2.    Select a Methodology for Job Analysis:  There are a number of different methods to analyze roles.  Select the one that best meets your needs.  Keep in mind that job analysis is done in partnership with leadership teams and subject matter experts.
3.    Compare Job Requirements to the Market:  Evaluate comparison to internal and external market.  Resources can range from free data bases or “pay for” services.
4.    Adjust Pay to the Specific Job:  Align with your business plan.  Create job descriptions for clarity which will describe the skill, experience and education required for a role.
5.    Create Job Families:  It’s important to band jobs together because it makes the compensation structure easier to understand. It ensures parity across jobs that are similar.  This will also help to avoid disparate impact claims
6.    Bonus, Commission and Benefits:  These must all be clearly laid out in writing and must be legally compliant.  Once guidelines are created, be sure to follow them!  Select rewards that will motive a large portion of the workforce.  Check to see if people understand the program.  Finally, obtain people’s signature that they understand the terms of the compensation program.
7.    Performance Reviews:  Research from Deloitte showed that quarterly reviews drove 31% higher employee productivity.  Be sure that the performance expectations are aligned with the job description.
8.    Recruiting Strategy:  The compensation strategy must also support the recruitment strategy.   Check in with Talent Acquisition to confirm that the compensation strategy augments our sourcing strategy.  
9.    Measure for Success:  Analyze metrics like turnover and engagement surveys.  Test compensation structure with the external market annually.  Monitor your ability to bring in the right talent into your established ranges.  Be mindful of trends in the market.  

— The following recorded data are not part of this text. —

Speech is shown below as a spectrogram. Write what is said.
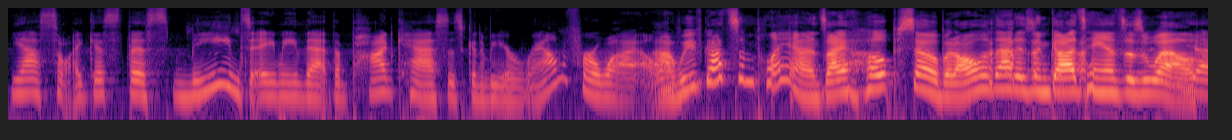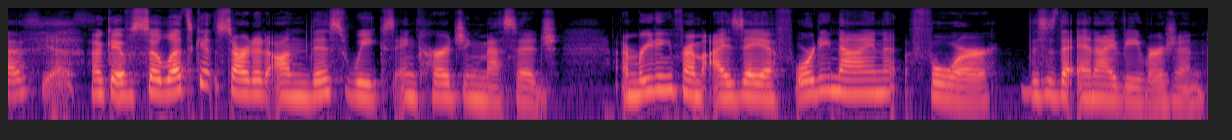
Yeah, so I guess this means, Amy, that the podcast is going to be around for a while. Uh, we've got some plans. I hope so, but all of that is in God's hands as well. Yes, yes. Okay, so let's get started on this week's encouraging message. I'm reading from Isaiah 49 4. This is the NIV version.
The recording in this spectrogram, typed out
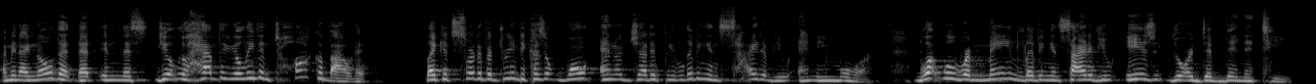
I mean, I know that, that in this, you'll, have the, you'll even talk about it like it's sort of a dream because it won't energetically be living inside of you anymore. What will remain living inside of you is your divinity.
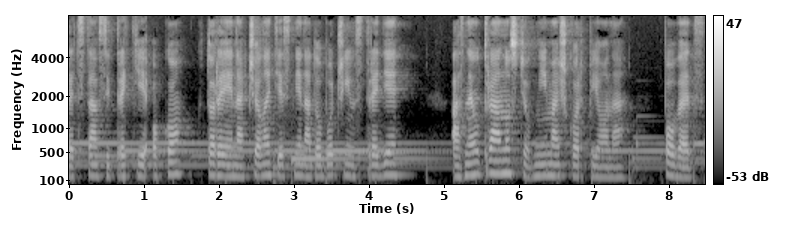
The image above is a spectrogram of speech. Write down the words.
Predstav si tretie oko, ktoré je na čele tesne nad obočím v strede a s neutrálnosťou vnímaj škorpióna. Povedz,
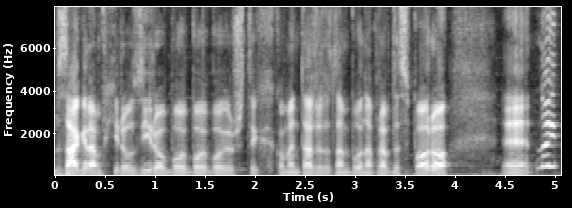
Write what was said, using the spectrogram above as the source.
y, zagram w Hero Zero, bo, bo, bo już tych komentarzy to tam było naprawdę sporo. E, no i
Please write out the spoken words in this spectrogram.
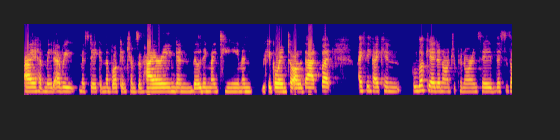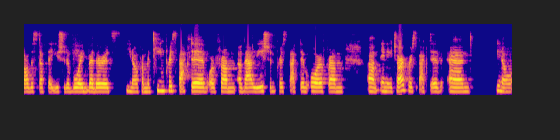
I have made every mistake in the book in terms of hiring and building my team, and we could go into all of that. But I think I can look at an entrepreneur and say this is all the stuff that you should avoid whether it's you know from a team perspective or from a valuation perspective or from um, an hr perspective and you know,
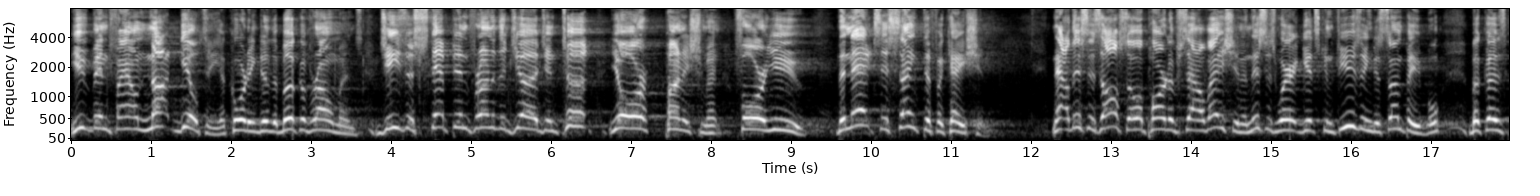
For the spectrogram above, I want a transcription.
You've been found not guilty according to the book of Romans. Jesus stepped in front of the judge and took your punishment for you. The next is sanctification. Now, this is also a part of salvation, and this is where it gets confusing to some people because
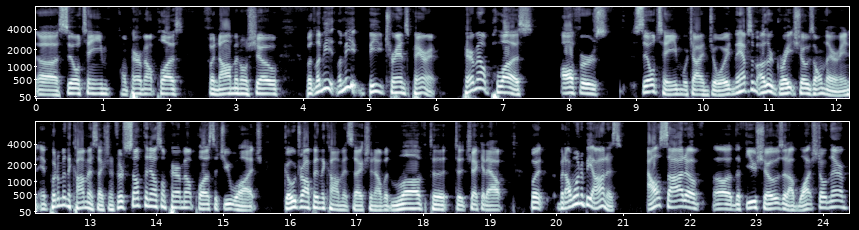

ABOUT OUR SPEAKER:
Loida Noriega-Wilson is a Director of Business Relations and is an Alliance Partner for Trilogy. Loida is also President of The Norwil Group Inc., a management and corporate development consulting company. She is a consultant, trainer, speaker, and published writer.

Loida, who is bi-lingual, has worked for more than 30 years in domestic and international business and management, guiding individuals, teams and corporations to seek innovative ways to fully develop their business potential. “Linking the business strategies of an organization to the performance of their people is critical to our approach.”

Loida holds a Masters Degree from Rutgers University specializing in Business and Human Resources Management and graduated with high honors from the University of South Florida in Political Science. She has served as an adjunct professor at the Russ Berrie Institute at the Cotsakos College of Business, and William Patterson University, New Jersey.
 
We thank our January Chapter Sponsor. Business & Legal Resources (BRL) who help US businesses simplify compliance with state and federal legal requirements.